# About this exercise:
Among the entries below, find the line with "Your answer should", then quote it and each following line up to and including the line with "Speech spectrogram above.", and nothing else.

# Material for the task:

◆ ◆ ◆ ◆

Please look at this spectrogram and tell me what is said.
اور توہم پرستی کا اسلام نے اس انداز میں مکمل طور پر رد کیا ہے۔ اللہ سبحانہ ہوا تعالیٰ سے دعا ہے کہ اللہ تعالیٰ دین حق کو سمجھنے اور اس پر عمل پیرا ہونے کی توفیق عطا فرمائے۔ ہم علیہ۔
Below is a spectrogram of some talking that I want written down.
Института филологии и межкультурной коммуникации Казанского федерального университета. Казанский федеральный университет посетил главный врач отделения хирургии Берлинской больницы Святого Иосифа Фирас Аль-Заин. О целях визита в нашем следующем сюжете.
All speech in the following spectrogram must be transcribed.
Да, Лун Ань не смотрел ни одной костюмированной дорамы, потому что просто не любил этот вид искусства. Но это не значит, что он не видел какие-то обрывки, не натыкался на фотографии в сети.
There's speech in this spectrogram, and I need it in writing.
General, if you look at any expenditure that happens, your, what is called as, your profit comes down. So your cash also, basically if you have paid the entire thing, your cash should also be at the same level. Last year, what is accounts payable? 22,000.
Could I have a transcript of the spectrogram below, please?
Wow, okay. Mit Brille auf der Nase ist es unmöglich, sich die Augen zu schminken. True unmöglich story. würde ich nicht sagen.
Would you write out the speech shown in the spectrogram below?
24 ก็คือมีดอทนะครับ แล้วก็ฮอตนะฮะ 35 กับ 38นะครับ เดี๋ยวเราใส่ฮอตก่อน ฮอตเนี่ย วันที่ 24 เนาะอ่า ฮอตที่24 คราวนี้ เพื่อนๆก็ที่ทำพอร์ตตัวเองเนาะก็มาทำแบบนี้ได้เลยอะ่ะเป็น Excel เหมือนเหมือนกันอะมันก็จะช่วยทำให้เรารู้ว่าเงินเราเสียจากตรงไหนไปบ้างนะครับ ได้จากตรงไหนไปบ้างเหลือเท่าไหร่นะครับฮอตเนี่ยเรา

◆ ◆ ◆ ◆

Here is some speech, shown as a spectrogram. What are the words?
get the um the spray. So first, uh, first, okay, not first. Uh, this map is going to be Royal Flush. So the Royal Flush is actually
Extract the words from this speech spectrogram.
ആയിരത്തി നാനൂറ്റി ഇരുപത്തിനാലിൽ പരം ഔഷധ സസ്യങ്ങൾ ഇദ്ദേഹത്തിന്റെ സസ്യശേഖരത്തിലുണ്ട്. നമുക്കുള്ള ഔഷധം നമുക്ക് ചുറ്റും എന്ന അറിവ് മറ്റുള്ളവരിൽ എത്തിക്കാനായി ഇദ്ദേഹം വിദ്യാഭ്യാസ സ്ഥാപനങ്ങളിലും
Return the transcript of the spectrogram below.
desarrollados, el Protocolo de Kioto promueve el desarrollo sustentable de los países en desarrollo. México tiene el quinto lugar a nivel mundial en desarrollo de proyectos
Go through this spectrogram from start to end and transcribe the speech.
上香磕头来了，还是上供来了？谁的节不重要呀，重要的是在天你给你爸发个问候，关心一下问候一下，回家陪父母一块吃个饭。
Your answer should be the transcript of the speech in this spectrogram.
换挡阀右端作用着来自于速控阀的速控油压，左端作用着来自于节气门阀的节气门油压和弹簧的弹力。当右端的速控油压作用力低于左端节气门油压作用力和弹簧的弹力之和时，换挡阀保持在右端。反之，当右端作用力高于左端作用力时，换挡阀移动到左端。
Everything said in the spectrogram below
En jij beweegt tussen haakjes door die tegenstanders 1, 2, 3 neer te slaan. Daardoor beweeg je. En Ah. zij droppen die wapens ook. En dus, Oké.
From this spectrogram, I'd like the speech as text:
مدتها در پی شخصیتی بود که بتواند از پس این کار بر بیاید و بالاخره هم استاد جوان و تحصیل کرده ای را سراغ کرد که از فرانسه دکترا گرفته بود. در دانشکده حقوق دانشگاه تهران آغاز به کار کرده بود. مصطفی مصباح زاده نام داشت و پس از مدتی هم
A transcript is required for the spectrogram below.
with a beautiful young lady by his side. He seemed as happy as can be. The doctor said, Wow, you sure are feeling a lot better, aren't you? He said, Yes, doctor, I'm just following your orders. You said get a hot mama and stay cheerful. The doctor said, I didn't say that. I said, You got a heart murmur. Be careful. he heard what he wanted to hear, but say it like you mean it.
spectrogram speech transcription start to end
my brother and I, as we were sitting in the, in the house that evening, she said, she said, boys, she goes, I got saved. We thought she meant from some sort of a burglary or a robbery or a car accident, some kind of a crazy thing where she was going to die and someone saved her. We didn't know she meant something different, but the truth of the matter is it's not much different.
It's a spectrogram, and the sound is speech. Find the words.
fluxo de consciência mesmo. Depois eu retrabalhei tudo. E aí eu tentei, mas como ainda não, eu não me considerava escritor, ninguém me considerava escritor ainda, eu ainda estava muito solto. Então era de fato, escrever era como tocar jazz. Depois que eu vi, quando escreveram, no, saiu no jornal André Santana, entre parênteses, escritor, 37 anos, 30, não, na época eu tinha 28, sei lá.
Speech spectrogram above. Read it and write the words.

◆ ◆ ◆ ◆

# Problem solution:
Your answer should be the transcript of the speech in this spectrogram.
换挡阀右端作用着来自于速控阀的速控油压，左端作用着来自于节气门阀的节气门油压和弹簧的弹力。当右端的速控油压作用力低于左端节气门油压作用力和弹簧的弹力之和时，换挡阀保持在右端。反之，当右端作用力高于左端作用力时，换挡阀移动到左端。
Everything said in the spectrogram below
En jij beweegt tussen haakjes door die tegenstanders 1, 2, 3 neer te slaan. Daardoor beweeg je. En Ah. zij droppen die wapens ook. En dus, Oké.
From this spectrogram, I'd like the speech as text:
مدتها در پی شخصیتی بود که بتواند از پس این کار بر بیاید و بالاخره هم استاد جوان و تحصیل کرده ای را سراغ کرد که از فرانسه دکترا گرفته بود. در دانشکده حقوق دانشگاه تهران آغاز به کار کرده بود. مصطفی مصباح زاده نام داشت و پس از مدتی هم
A transcript is required for the spectrogram below.
with a beautiful young lady by his side. He seemed as happy as can be. The doctor said, Wow, you sure are feeling a lot better, aren't you? He said, Yes, doctor, I'm just following your orders. You said get a hot mama and stay cheerful. The doctor said, I didn't say that. I said, You got a heart murmur. Be careful. he heard what he wanted to hear, but say it like you mean it.
spectrogram speech transcription start to end
my brother and I, as we were sitting in the, in the house that evening, she said, she said, boys, she goes, I got saved. We thought she meant from some sort of a burglary or a robbery or a car accident, some kind of a crazy thing where she was going to die and someone saved her. We didn't know she meant something different, but the truth of the matter is it's not much different.
It's a spectrogram, and the sound is speech. Find the words.
fluxo de consciência mesmo. Depois eu retrabalhei tudo. E aí eu tentei, mas como ainda não, eu não me considerava escritor, ninguém me considerava escritor ainda, eu ainda estava muito solto. Então era de fato, escrever era como tocar jazz. Depois que eu vi, quando escreveram, no, saiu no jornal André Santana, entre parênteses, escritor, 37 anos, 30, não, na época eu tinha 28, sei lá.
Speech spectrogram above. Read it and write the words.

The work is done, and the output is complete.